Data to use –
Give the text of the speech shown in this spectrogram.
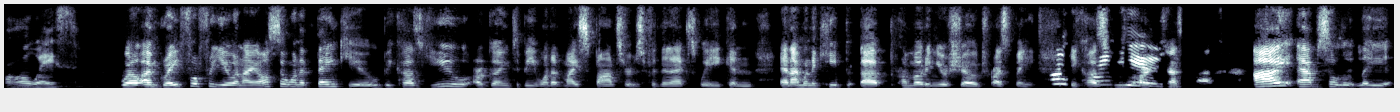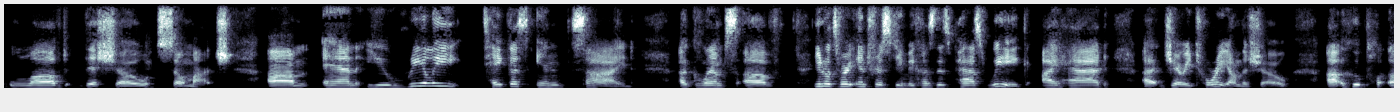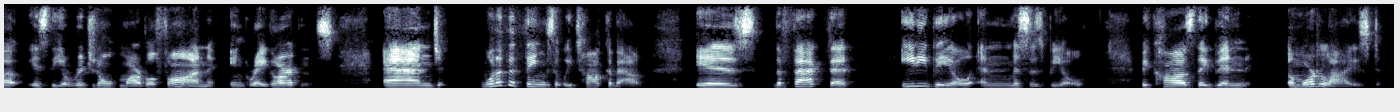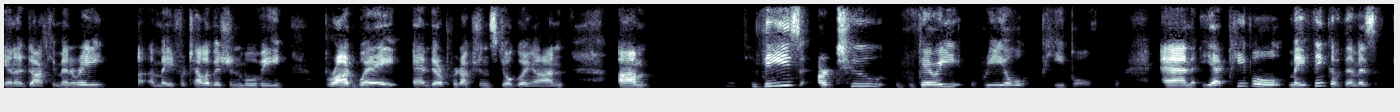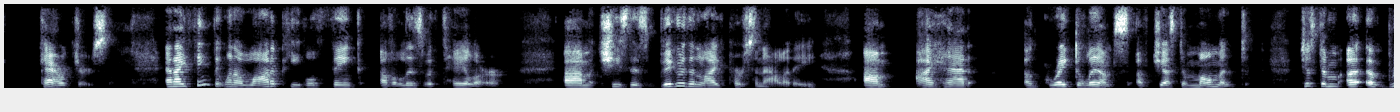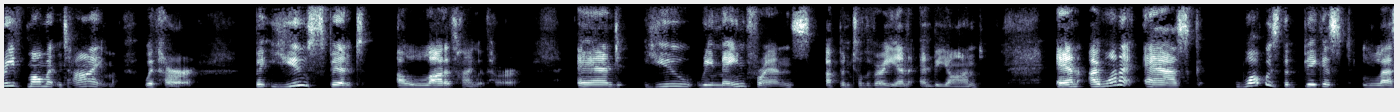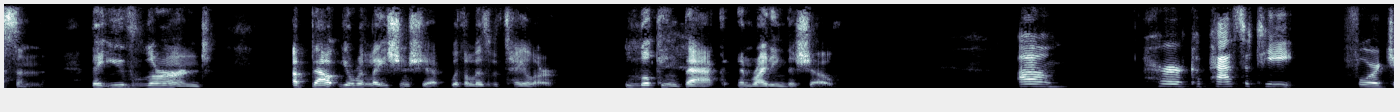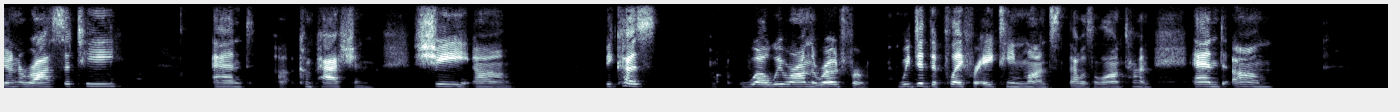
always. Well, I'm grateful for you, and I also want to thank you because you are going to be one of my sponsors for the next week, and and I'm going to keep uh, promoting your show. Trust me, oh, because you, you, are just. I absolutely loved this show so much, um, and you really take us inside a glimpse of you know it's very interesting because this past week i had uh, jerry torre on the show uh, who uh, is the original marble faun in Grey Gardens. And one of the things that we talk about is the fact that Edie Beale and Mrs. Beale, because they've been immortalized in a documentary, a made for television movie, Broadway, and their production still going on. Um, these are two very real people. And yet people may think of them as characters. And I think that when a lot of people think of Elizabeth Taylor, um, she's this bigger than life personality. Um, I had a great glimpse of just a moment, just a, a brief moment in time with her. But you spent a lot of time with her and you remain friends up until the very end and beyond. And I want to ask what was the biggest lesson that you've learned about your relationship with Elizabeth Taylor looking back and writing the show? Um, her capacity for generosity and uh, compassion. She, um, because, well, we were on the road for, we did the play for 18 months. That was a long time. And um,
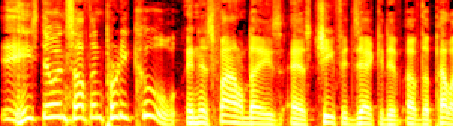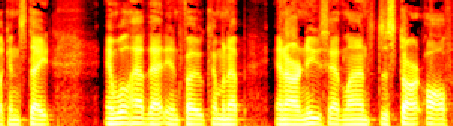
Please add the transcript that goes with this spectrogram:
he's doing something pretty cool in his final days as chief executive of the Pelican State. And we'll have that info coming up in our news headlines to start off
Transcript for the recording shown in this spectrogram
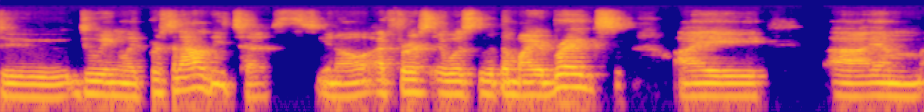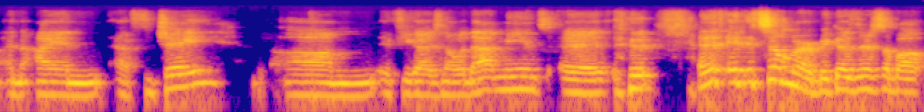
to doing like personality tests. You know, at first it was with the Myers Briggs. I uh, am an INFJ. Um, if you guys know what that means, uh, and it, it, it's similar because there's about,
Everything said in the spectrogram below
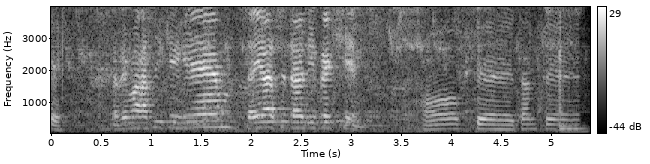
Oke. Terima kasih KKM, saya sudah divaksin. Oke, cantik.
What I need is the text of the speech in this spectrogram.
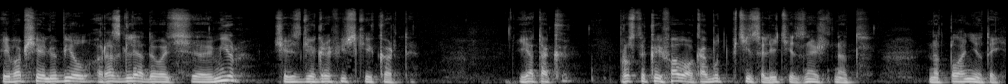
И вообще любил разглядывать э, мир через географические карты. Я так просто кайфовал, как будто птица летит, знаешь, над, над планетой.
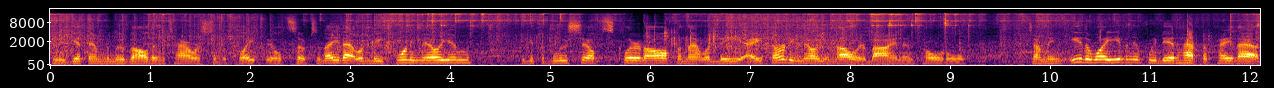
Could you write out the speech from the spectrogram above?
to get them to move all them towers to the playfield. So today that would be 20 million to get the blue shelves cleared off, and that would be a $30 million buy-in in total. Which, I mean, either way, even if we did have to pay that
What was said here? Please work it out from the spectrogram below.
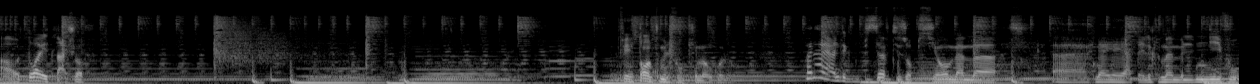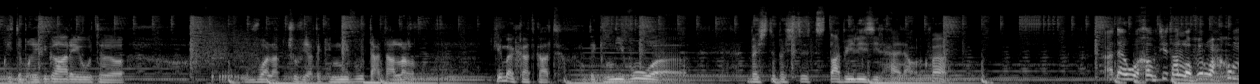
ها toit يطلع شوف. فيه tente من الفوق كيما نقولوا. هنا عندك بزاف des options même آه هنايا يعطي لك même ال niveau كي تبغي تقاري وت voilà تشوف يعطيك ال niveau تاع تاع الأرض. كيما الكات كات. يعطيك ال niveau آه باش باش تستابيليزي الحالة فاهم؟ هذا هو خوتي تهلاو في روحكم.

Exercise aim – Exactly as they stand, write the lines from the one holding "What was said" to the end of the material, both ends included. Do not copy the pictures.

Task solution –
What was said here? Please work it out from the spectrogram below.
ها toit يطلع شوف. فيه tente من الفوق كيما نقولوا. هنا عندك بزاف des options même آه هنايا يعطي لك même ال niveau كي تبغي تقاري وت voilà تشوف يعطيك ال niveau تاع تاع الأرض. كيما الكات كات. يعطيك ال niveau آه باش باش تستابيليزي الحالة فاهم؟ هذا هو خوتي تهلاو في روحكم.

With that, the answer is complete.